2.5/32″ – 12th fret (Bass Side)
|3/32″ for Neck Pickup and 1/16″ for Bridge Pickup
– while holding down the very last fret on the guitar neck.
*Measured at Both High and Low E-String Side of the Pickup
|3/32″ Bass Side
5/64″ Treble Side
PRS, recommends the string action be set at 5/64 on the bass side and 4/64 on the treble side measured at the 12th fret. Fender recommends the action of the strings to be, depending on neck size, between 5/64 (Bass) and 4/64 (treble) for smaller necks and 4/64 (bass) and 3/64 (treble) for larger necks.
For the pickup height, you want to hold down the very last fret on the guitar neck and then measure 3/32″ for the neck pickup and then 1/16″ for the neck pickup. If you have active pickups, you may need to go up to 4/32″ and 1.5/16″ instead.
Should The Guitar’s String Action Be Even?

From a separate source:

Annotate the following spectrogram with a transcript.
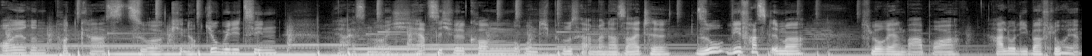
eurem Podcast zur Kinder- und Jugendmedizin. Wir heißen euch herzlich willkommen und ich begrüße an meiner Seite, so wie fast immer, Florian Barbour. Hallo, lieber Florian.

Like I said in my article on action setups, the action ultimately depends on the player. If the player is heavy-handed, then they need higher action. If the player is a lighter-handed player or a shredder, they need lower action to hit the notes properly.
Usually, string action is set up in such a way so as to accommodate the thicker low-end strings (E, A, and D) so it’s lower at the nut and slightly higher near the bridge.
Why Are Some Guitar Pickups Angled?
Some guitars have an angled pickup at the bridge. The closer a pickup is to the bridge, the more bass it will pick up.
The reason for the angle in the pickup placement is mainly to enhance treble response and improve note articulation. The angle also helps enhance the bass frequencies with a brighter, more even tone and to not drown out the higher frequencies.
How Do You Level Guitar Pickups?
Adjusting your pickup height is extremely easy, and for most guitars, all you need is a Phillips screwdriver.
Little by little, you can use your ears and a screwdriver to make your guitar sound the way you want. You have to use a steel ruler (the Mituyoto one) that measures all the way up to 1/64th in order to accurately measure pickup height.
Simply put, there is a magnetic field that floats above the pickup, and if your strings don’t vibrate in this field, you won’t hear a rich, full tone. If you know how to play around with this magnetic field, you’ll be able to adjust your pickups without a problem.
1) With the last fret of the string held down, use a ruler like this Mitutoyo steel Ruler to measure the height from the flat top of the pickup pole piece and the bottom of the low E string.
Measure from the bottom of the string to the top of the pickup (and make sure you’ve held the string down at the last fret). On a humbucker, it should be about 3/32, on a strat single coil, it should be about the same.
2) Next, check the high E string, it should be close to the same.
3) Lower or raise the pickup, depending on the design of the pickup, by turning the screws on the outside of the pickup. Turn them clockwise to tighten and counter-clockwise to loosen.
4) Double-check each E string to make sure your pickups are close to what they need to be.
It’s a common practice to make sure not to set humbuckers more than 4/64 (1.6mm) close to strings. With Fender-type single coils, try no more than 6/64 (2.4mm) close to the strings. For the bass pickups (and much larger strings), try not to be closer than 5/64 (2mm).
If you find yourself still wanting a bit more power, get your hands on active pickups like EMGs. I have these in my ESP Eclipse and in my Les Paul Custom and I like them a lot. Also, check out Fralin’s guide to adjusting pickup height because he has some useful diagrams there.
Important Things to Note About Pickup Height
1) Some People Do Like Level Pickups
There probably are some people who like their pickups to be level because their pick attack doesn’t allow for slanted or uneven pickups, or they want an even tone.
Either way, you are getting more treble from the neck pickup and more bass from the bridge pickup, by keeping the level of the pickup, you’ll hear bass and treble frequencies evenly.
2) Some People Want More Bass
Some people want a sound where the lower strings are much louder. They may want the pickups to be slightly uneven to produce that effect. Especially if they don’t have a bassist or they want their guitar to sound fuller.
They can keep a double humbucker slanted toward the lower strings near the bridge and the action as low as possible without imposing on the vibrations.